## ASSIGNMENT
Return each line exactly, from the one that has "The following spectrogram" through the end of the entries, both ends included. Pictures do not belong.
↓↓↓
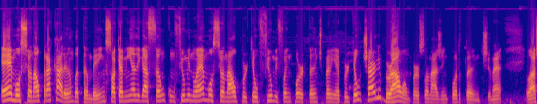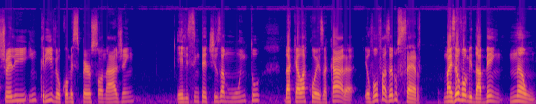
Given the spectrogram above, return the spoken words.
É emocional pra caramba também, só que a minha ligação com o filme não é emocional porque o filme foi importante para mim, é porque o Charlie Brown é um personagem importante, né? Eu acho ele incrível como esse personagem ele sintetiza muito daquela coisa, cara, eu vou fazer o certo, mas eu vou me dar bem? Não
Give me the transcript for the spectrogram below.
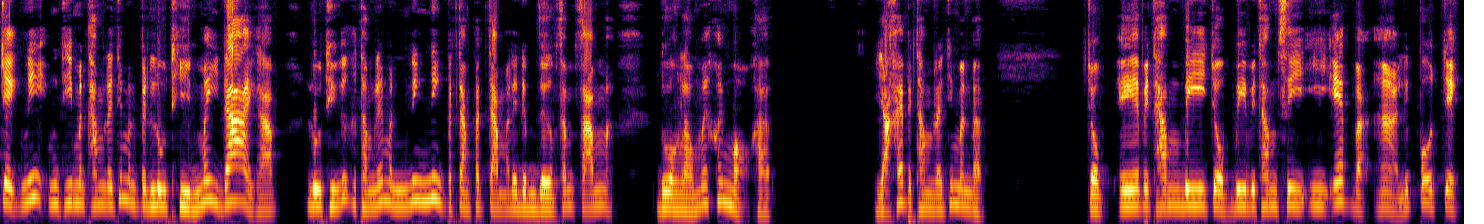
เจกต์นี้บางทีมันทำอะไรที่มันเป็นรูทีนไม่ได้ครับรูทีนก็คือทำให้มันนิ่งๆประจำประจำอะไรเดิมๆซ้ำๆดวงเราไม่ค่อยเหมาะครับ อยากให้ไปทำอะไรที่มันแบบ จบ A ไปทำ B จบ B ไปทำ C E F อะอ่าหรือโปรเจกต์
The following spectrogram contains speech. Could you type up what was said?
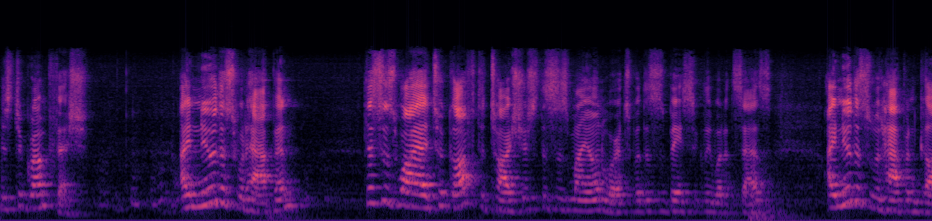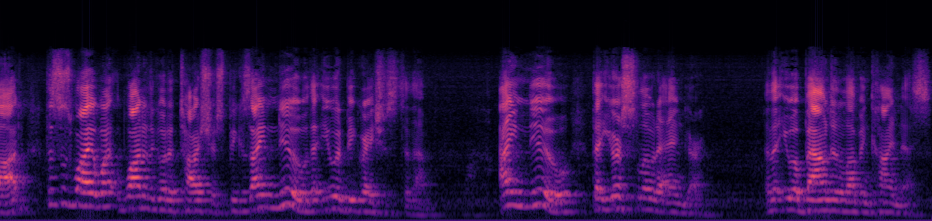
Mr. Grumpfish. I knew this would happen. This is why I took off to Tarshish. This is my own words, but this is basically what it says. I knew this would happen, God. This is why I wanted to go to Tarshish, because I knew that you would be gracious to them. I knew that you're slow to anger and that you abound in loving kindness.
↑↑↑
## TASK SOLUTION
The following spectrogram contains speech. Could you type up what was said?
Mr. Grumpfish. I knew this would happen. This is why I took off to Tarshish. This is my own words, but this is basically what it says. I knew this would happen, God. This is why I wanted to go to Tarshish, because I knew that you would be gracious to them. I knew that you're slow to anger and that you abound in loving kindness.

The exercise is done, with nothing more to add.